Records drawn from a dataset =>
:::::
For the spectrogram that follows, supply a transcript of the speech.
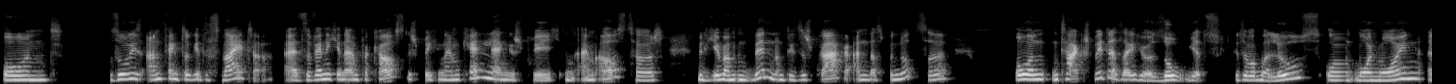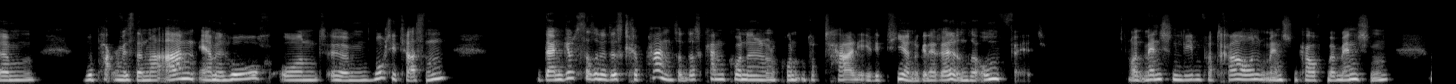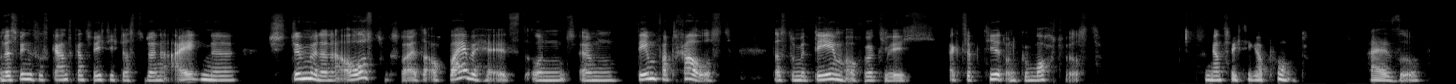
Und so wie es anfängt, so geht es weiter. Also wenn ich in einem Verkaufsgespräch, in einem Kennenlerngespräch, in einem Austausch mit jemandem bin und diese Sprache anders benutze, und einen Tag später sage ich, so, jetzt geht's aber mal los und moin, moin. Ähm, wo packen wir es denn mal an? Ärmel hoch und ähm, hoch die Tassen. Dann gibt es da so eine Diskrepanz und das kann Kundinnen und Kunden total irritieren und generell unser Umfeld. Und Menschen lieben Vertrauen, Menschen kaufen bei Menschen. Und deswegen ist es ganz, ganz wichtig, dass du deine eigene Stimme, deine Ausdrucksweise auch beibehältst und ähm, dem vertraust, dass du mit dem auch wirklich akzeptiert und gemocht wirst. Ist ein ganz wichtiger Punkt. Also,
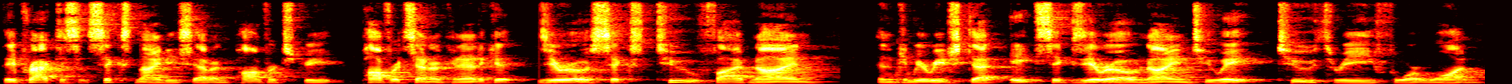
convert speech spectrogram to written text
They practice at 697 Pomfret Street, Pomfret Center, Connecticut 06259 and can be reached at 860-928-2341.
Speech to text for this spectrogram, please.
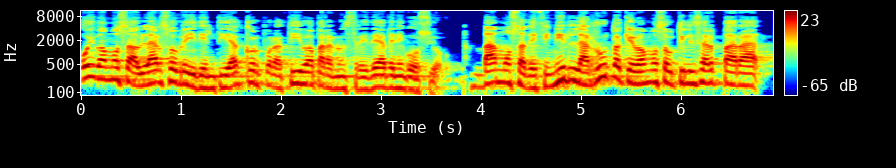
Hoy vamos a hablar sobre identidad corporativa para nuestra idea de negocio. Vamos a definir la ruta que vamos a utilizar para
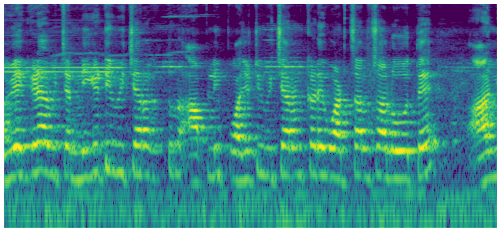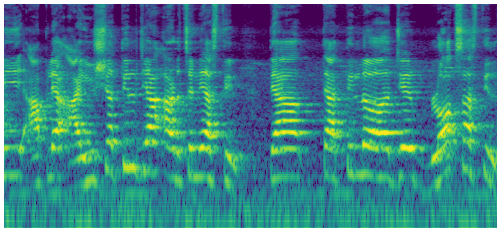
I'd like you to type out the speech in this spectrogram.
वेगळ्या विचार निगेटिव्ह विचारातून आपली पॉझिटिव्ह विचारांकडे वाटचाल चालू होते आणि आपल्या आयुष्यातील ज्या अडचणी असतील त्या त्यातील जे ब्लॉक्स असतील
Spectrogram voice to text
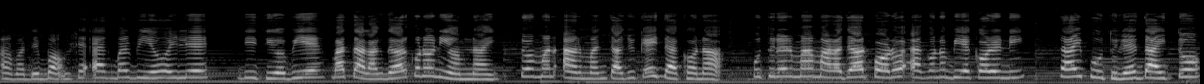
আমাদের বংশে একবার বিয়ে হইলে দ্বিতীয় বিয়ে বা তালাক দেওয়ার কোনো নিয়ম নাই। তোমার আরমান চাচুকেই দেখো না। পুতুলের মা মারা যাওয়ার পরও এখনও বিয়ে করেনি। তাই পুতুলের দায়িত্ব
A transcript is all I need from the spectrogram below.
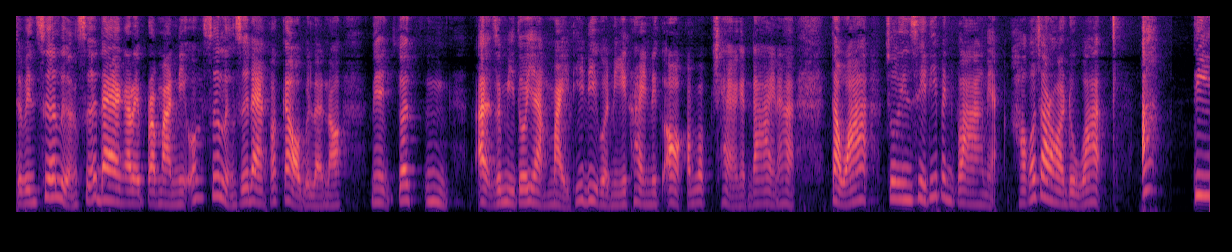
จะเป็นเสื้อเหลืองเสื้อแดงอะไรประมาณนี้ โอ้เสื้อเหลืองเสื้อแดงก็เก่าไปแล้วเนาะ เนี่ยก็ อาจจะมีตัวอย่างใหม่ที่ดีกว่านี้ใครนึกออกก็แบบแชร์กันได้นะคะ แต่ว่าจุลินทรีย์ที่เป็นกลางเนี่ยเขาก็จะรอดูว่า ดี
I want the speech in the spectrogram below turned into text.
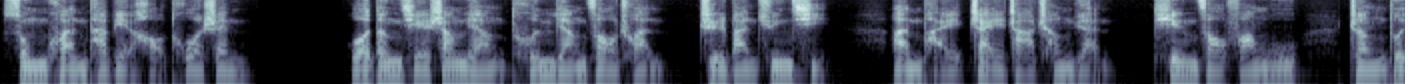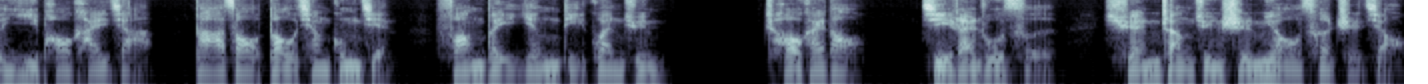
松宽他便好脱身。我等且商量屯粮造船，置办军器，安排寨栅成员，添造房屋。”整顿衣袍铠甲，打造刀枪弓箭，防备迎敌官军。晁盖道：“既然如此，全仗军师妙策指教。”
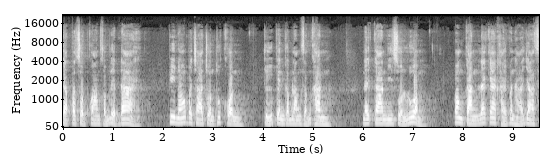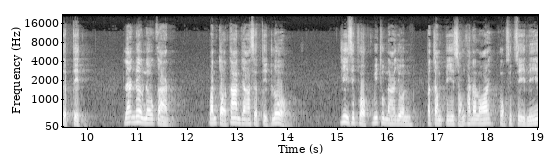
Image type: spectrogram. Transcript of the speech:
จะประสบความสำเร็จได้ พี่น้องประชาชนทุกคนถือเป็นกำลังสำคัญ ในการมีส่วนร่วม ป้องกันและแก้ไขปัญหายาเสพติด และเนื่องในโอกาส วันต่อต้านยาเสพติดโลก 26 มิถุนายน ประจำปี 2564 นี้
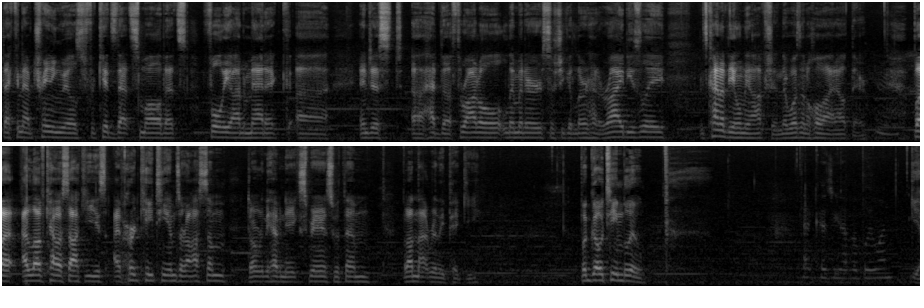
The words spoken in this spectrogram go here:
that can have training wheels for kids that small. That's fully automatic. Uh, and just uh, had the throttle limiter so she could learn how to ride easily. It's kind of the only option. There wasn't a whole lot out there. But I love Kawasaki's. I've heard KTM's are awesome. Don't really have any experience with them, but I'm not really picky. But go Team Blue. Is that because you have a blue one? Yeah.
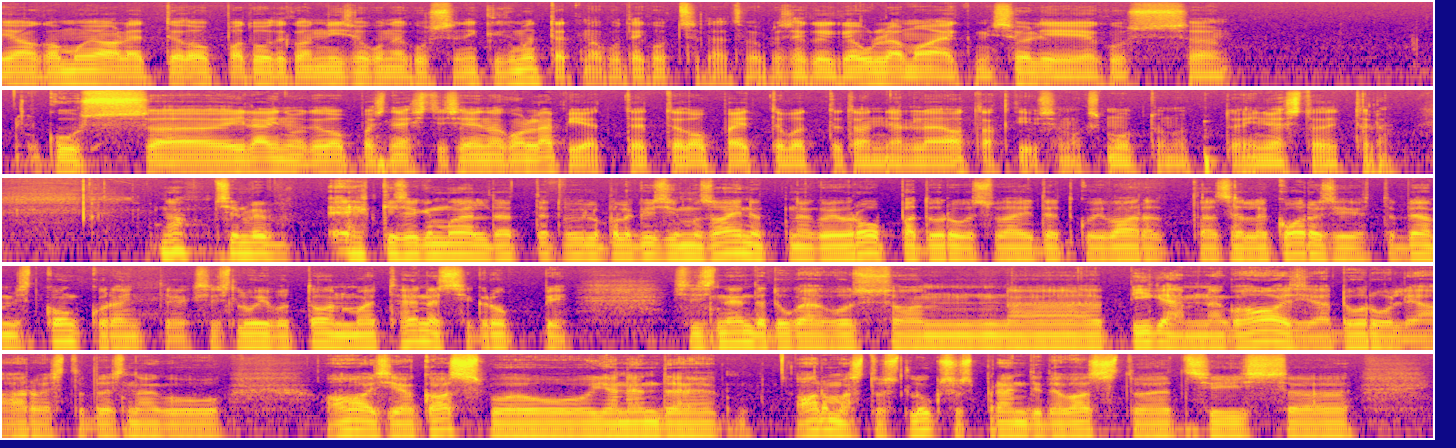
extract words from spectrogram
ja ka mujal, et Euroopa turg on niisugune, kus on ikkagi mõtet nagu tegutseda, et võib-olla see kõige hullem aeg, mis oli ja kus kus äh, ei läinud Euroopas nii hästi, see nagu on läbi, et, et Euroopa ettevõtted on jälle atraktiivsemaks muutunud investoritele noh, siin võib ehk isegi mõelda, et, et võib-olla pole küsimus ainult nagu Euroopa turus, vaid et kui vaadata selle Corsi ühte peamist konkurenti ehk siis Louis Vuitton, Moet Hennessy gruppi. siis nende tugevus on äh, pigem nagu Aasia turul ja arvestades nagu Aasia kasvu ja nende armastust luksusbrändide vastu, et siis äh,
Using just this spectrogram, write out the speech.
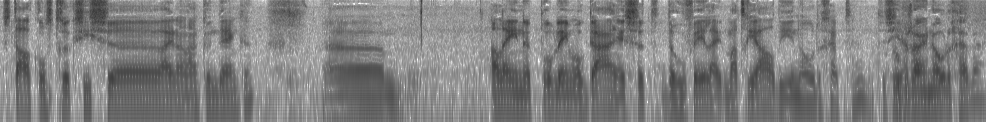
staalconstructies eh, waar je dan aan kunt denken. Ehm, alleen het probleem ook daar is het, de hoeveelheid materiaal die je nodig hebt. Hè. Dus Hoeveel zou je nodig hebben?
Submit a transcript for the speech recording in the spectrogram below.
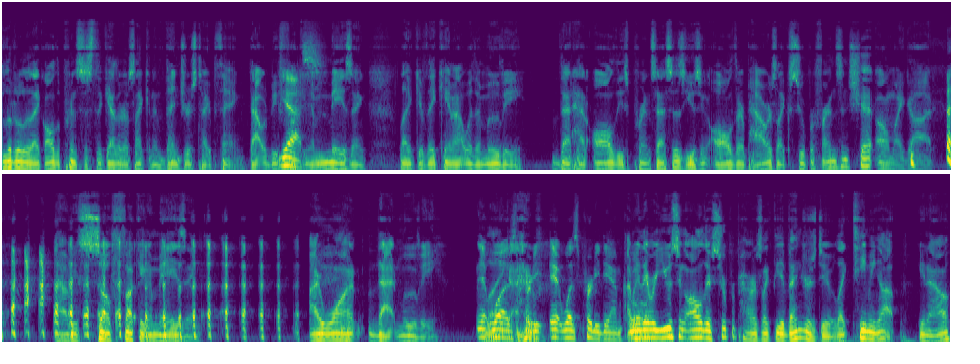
literally like all the princes together as like an Avengers type thing. That would be Yes. fucking amazing. Like if they came out with a movie that had all these princesses using all their powers like super friends and shit. Oh my god. that would be so fucking amazing. I want that movie. It Like, was pretty. It was pretty damn I mean, they were using all their superpowers like the Avengers do, like teaming up, you know?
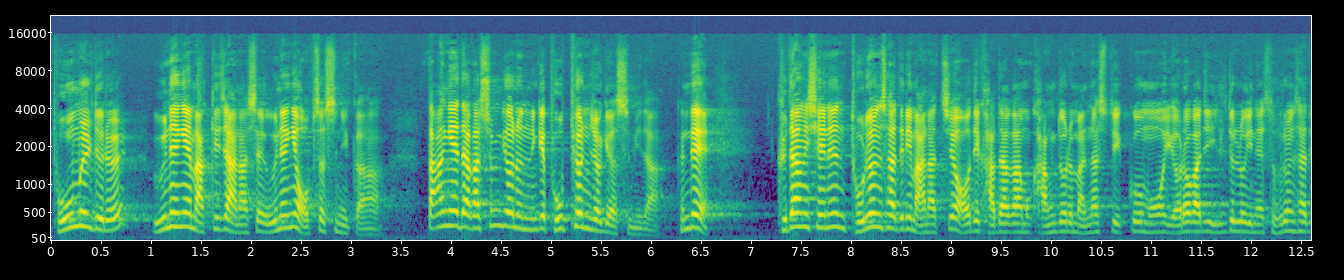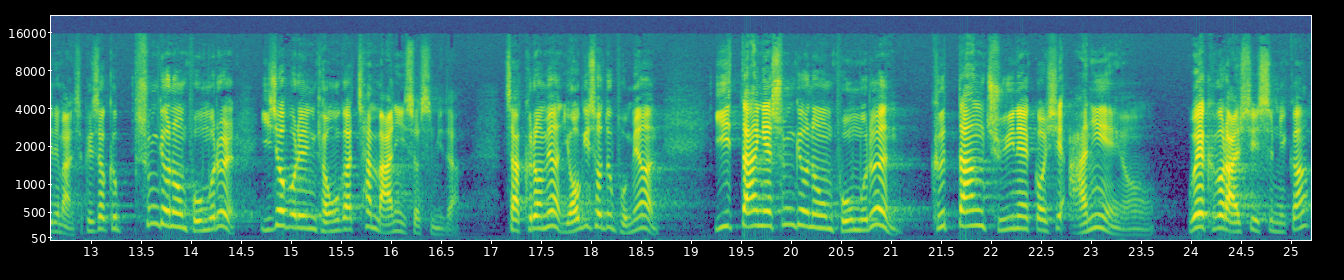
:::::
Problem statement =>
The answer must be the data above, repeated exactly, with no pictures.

Output of the exercise =>
For the spectrogram that follows, supply a transcript of the speech.
Und so wie es anfängt, so geht es weiter. Also wenn ich in einem Verkaufsgespräch, in einem Kennenlerngespräch, in einem Austausch mit jemandem bin und diese Sprache anders benutze, und einen Tag später sage ich, so, jetzt geht's aber mal los und moin, moin. Ähm, wo packen wir es denn mal an? Ärmel hoch und ähm, hoch die Tassen. Dann gibt es da so eine Diskrepanz und das kann Kundinnen und Kunden total irritieren und generell unser Umfeld. Und Menschen lieben Vertrauen, Menschen kaufen bei Menschen. Und deswegen ist es ganz, ganz wichtig, dass du deine eigene Stimme, deine Ausdrucksweise auch beibehältst und ähm, dem vertraust, dass du mit dem auch wirklich akzeptiert und gemocht wirst. Ist ein ganz wichtiger Punkt. Also,
convert speech spectrogram to written text
They practice at 697 Pomfret Street, Pomfret Center, Connecticut 06259 and can be reached at 860-928-2341.
Speech to text for this spectrogram, please.
Hoy vamos a hablar sobre identidad corporativa para nuestra idea de negocio. Vamos a definir la ruta que vamos a utilizar para
I'd like you to type out the speech in this spectrogram.
वेगळ्या विचार निगेटिव्ह विचारातून आपली पॉझिटिव्ह विचारांकडे वाटचाल चालू होते आणि आपल्या आयुष्यातील ज्या अडचणी असतील त्या त्यातील जे ब्लॉक्स असतील
Spectrogram voice to text
আমাদের বংশে একবার বিয়ে হইলে দ্বিতীয় বিয়ে বা তালাক দেওয়ার কোনো নিয়ম নাই। তোমার আরমান চাচুকেই দেখো না। পুতুলের মা মারা যাওয়ার পরও এখনও বিয়ে করেনি। তাই পুতুলের দায়িত্ব
A transcript is all I need from the spectrogram below.
จะเป็นเสื้อเหลืองเสื้อแดงอะไรประมาณนี้ โอ้เสื้อเหลืองเสื้อแดงก็เก่าไปแล้วเนาะ เนี่ยก็ อาจจะมีตัวอย่างใหม่ที่ดีกว่านี้ใครนึกออกก็แบบแชร์กันได้นะคะ แต่ว่าจุลินทรีย์ที่เป็นกลางเนี่ยเขาก็จะรอดูว่า ดี
I want the speech in the spectrogram below turned into text.
松宽他便好脱身。我等且商量屯粮造船，置办军器，安排寨栅成员，添造房屋。”整顿衣袍铠甲，打造刀枪弓箭，防备迎敌官军。晁盖道：“既然如此，全仗军师妙策指教。”
Image type: spectrogram. Transcript of the speech:
จะประสบความสำเร็จได้ พี่น้องประชาชนทุกคนถือเป็นกำลังสำคัญ ในการมีส่วนร่วม ป้องกันและแก้ไขปัญหายาเสพติด และเนื่องในโอกาส วันต่อต้านยาเสพติดโลก 26 มิถุนายน ประจำปี 2564 นี้
The words spoken in this spectrogram go here:
that can have training wheels for kids that small. That's fully automatic. Uh, and just uh, had the throttle limiter so she could learn how to ride easily. It's kind of the only option. There wasn't a whole lot out there. But I love Kawasaki's. I've heard KTM's are awesome. Don't really have any experience with them, but I'm not really picky. But go Team Blue. Is that because you have a blue one? Yeah.
extract words from spectrogram
ja ka mujal, et Euroopa turg on niisugune, kus on ikkagi mõtet nagu tegutseda, et võib-olla see kõige hullem aeg, mis oli ja kus kus äh, ei läinud Euroopas nii hästi, see nagu on läbi, et, et Euroopa ettevõtted on jälle atraktiivsemaks muutunud investoritele noh, siin võib ehk isegi mõelda, et, et võib-olla pole küsimus ainult nagu Euroopa turus, vaid et kui vaadata selle Corsi ühte peamist konkurenti ehk siis Louis Vuitton, Moet Hennessy gruppi. siis nende tugevus on äh, pigem nagu Aasia turul ja arvestades nagu Aasia kasvu ja nende armastust luksusbrändide vastu, et siis äh,
Using just this spectrogram, write out the speech.
staalconstructies eh, waar je dan aan kunt denken. Ehm, alleen het probleem ook daar is het, de hoeveelheid materiaal die je nodig hebt. Hè. Dus Hoeveel zou je nodig hebben?
Submit a transcript for the speech recording in the spectrogram below.
literally like all the princes together as like an Avengers type thing. That would be Yes. fucking amazing. Like if they came out with a movie that had all these princesses using all their powers like super friends and shit. Oh my god. that would be so fucking amazing. I want that movie. It Like, was pretty. It was pretty damn I mean, they were using all their superpowers like the Avengers do, like teaming up, you know?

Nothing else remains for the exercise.